Taking a guided tour can greatly enhance your experience. Knowledgeable guides provide detailed information and context that you might miss on your own. Many guided tours also include skip-the-line access, which can save you considerable time.

Audio Guides

An audio guide is a great option if you prefer to explore at your own pace but still want to learn about the basilica’s history and art. Audio guides are available for rent inside the basilica, and many are offered in multiple languages.

Photography Tips

Respectful Photography: Photography is allowed in most parts of St. Peter’s Basilica, but be respectful of worshippers and avoid using flash. The best places for photos are from the dome, where you get a panoramic view of Vatican City and Rome, and the nave, where you can capture the grandeur of the interior.

Visiting the Vatican Grottoes

Exploring the Vatican Grottoes: The Vatican Grottoes, located beneath the main floor of the basilica, house the tombs of many popes and important religious figures. Access to the grottoes is free, and it provides a serene and contemplative experience away from the crowds.

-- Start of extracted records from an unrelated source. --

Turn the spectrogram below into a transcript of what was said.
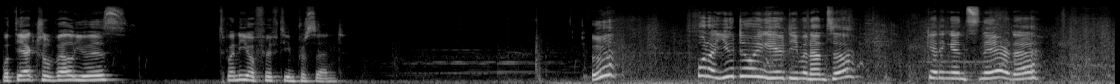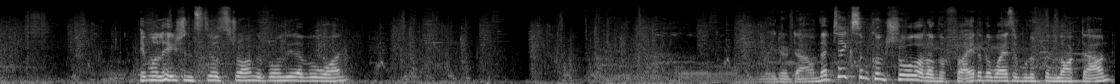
What the actual value is? 20 or 15%. Uh? What are you doing here, Demon Hunter? Getting ensnared, eh? Immolation still strong with only level 1. Raider down. That takes some control out of the fight, otherwise it would have been locked down.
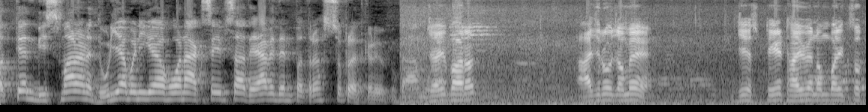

The Necropolis Tour

Exclusive Necropolis Tour: For a truly unique experience, book a tour of the Vatican Necropolis, which lies beneath the basilica and includes the reputed tomb of St. Peter. This tour requires advance booking as it is limited to small groups and is highly popular.

Papal Audience

Attending a Papal Audience: If you’re interested in seeing the Pope, you can attend a Papal Audience, usually held on Wednesday mornings. Tickets are free but need to be reserved in advance through the Prefecture of the Papal Household. This is a special experience and adds a memorable moment to your visit.


St. Peter’s Basilica is not just a building; it’s a testament to human faith, creativity, and resilience. Its history, architecture, and spiritual significance make it a must-visit destination for anyone traveling to Vatican City. These eight fascinating facts about St. Peter’s Basilica offer just a glimpse into what makes this site so extraordinary. Whether you’re admiring Michelangelo’s dome, exploring the ancient tomb of St. Peter, or marveling at Bernini’s masterpieces, your visit to St. Peter’s Basilica will be an unforgettable journey through history and faith.


Vox City, The Vox Group's Dedicated Business-To-Consumer Arm For The Past Five Years, Is Staffed By Veteran Travel Industry Experts With A Combined 21 Years Of Expertise In The Tourism Industry. Let's Explore The Beauty Of Travel In Your Own Way At Your Own Pace.

Vox City International 63 Holly Walk | CV32 4JG Leamington Spa

2024 Vox City, All rights reserved.